Give the records below again in full, exactly as written, but without any images.

[Dataset excerpts]

[Start of Attachment]

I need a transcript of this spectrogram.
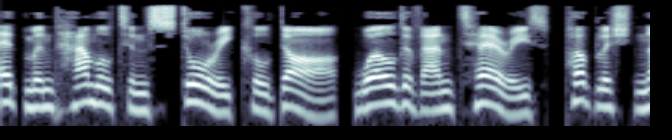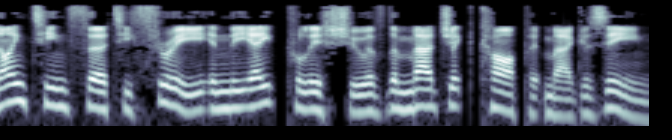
Edmund Hamilton's story Kaldar, World of Antares published 1933 in the April issue of the Magic Carpet magazine.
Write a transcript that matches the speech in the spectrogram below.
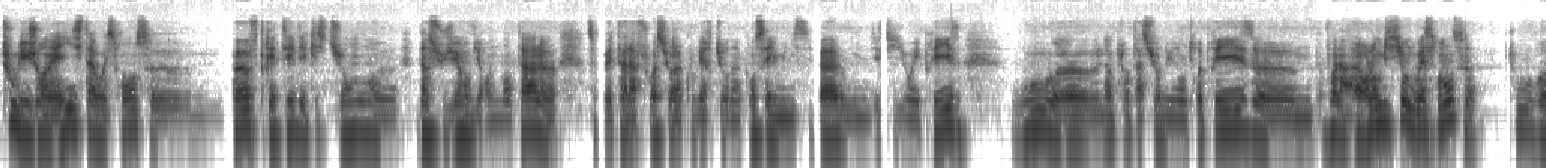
tous les journalistes à West France peuvent traiter des questions d'un sujet environnemental. Ça peut être à la fois sur la couverture d'un conseil municipal où une décision est prise ou l'implantation d'une entreprise. voilà. Alors l'ambition de West France pour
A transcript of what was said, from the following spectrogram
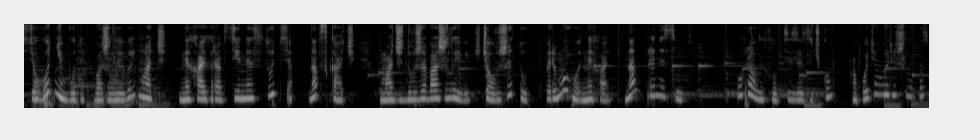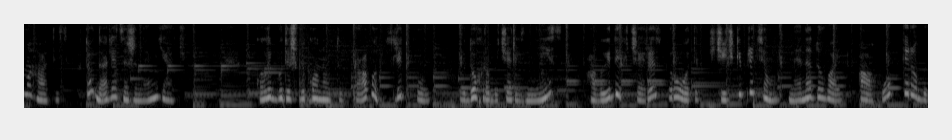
Сьогодні буде важливий матч. Нехай гравці несуться навскач. Матч дуже важливий. Що вже тут? Перемогу нехай нам принесуть. Пограли хлопці з язичком, а потім вирішили позмагатись, хто далі зажене м'яч. Коли будеш виконувати вправу, слідкуй. Вдох роби через ніс, а видих через ротик. Щічки при цьому не надувай, а губки роби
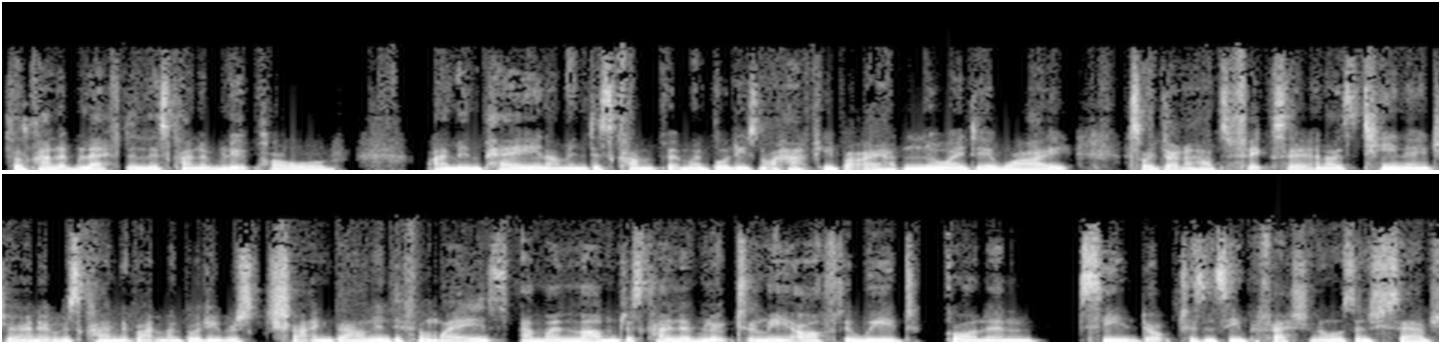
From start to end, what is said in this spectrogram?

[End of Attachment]

— OUTPUT OF THE EXERCISE —
I need a transcript of this spectrogram.
Edmund Hamilton's story Kaldar, World of Antares published 1933 in the April issue of the Magic Carpet magazine.
Write a transcript that matches the speech in the spectrogram below.
tous les journalistes à West France peuvent traiter des questions d'un sujet environnemental. Ça peut être à la fois sur la couverture d'un conseil municipal où une décision est prise ou l'implantation d'une entreprise. voilà. Alors l'ambition de West France pour
A transcript of what was said, from the following spectrogram
Сьогодні буде важливий матч. Нехай гравці несуться навскач. Матч дуже важливий. Що вже тут? Перемогу нехай нам принесуть. Пограли хлопці з язичком, а потім вирішили позмагатись, хто далі зажене м'яч. Коли будеш виконувати вправу, слідкуй. Вдох роби через ніс, а видих через ротик. Щічки при цьому не надувай, а губки роби
From start to end, what is said in this spectrogram?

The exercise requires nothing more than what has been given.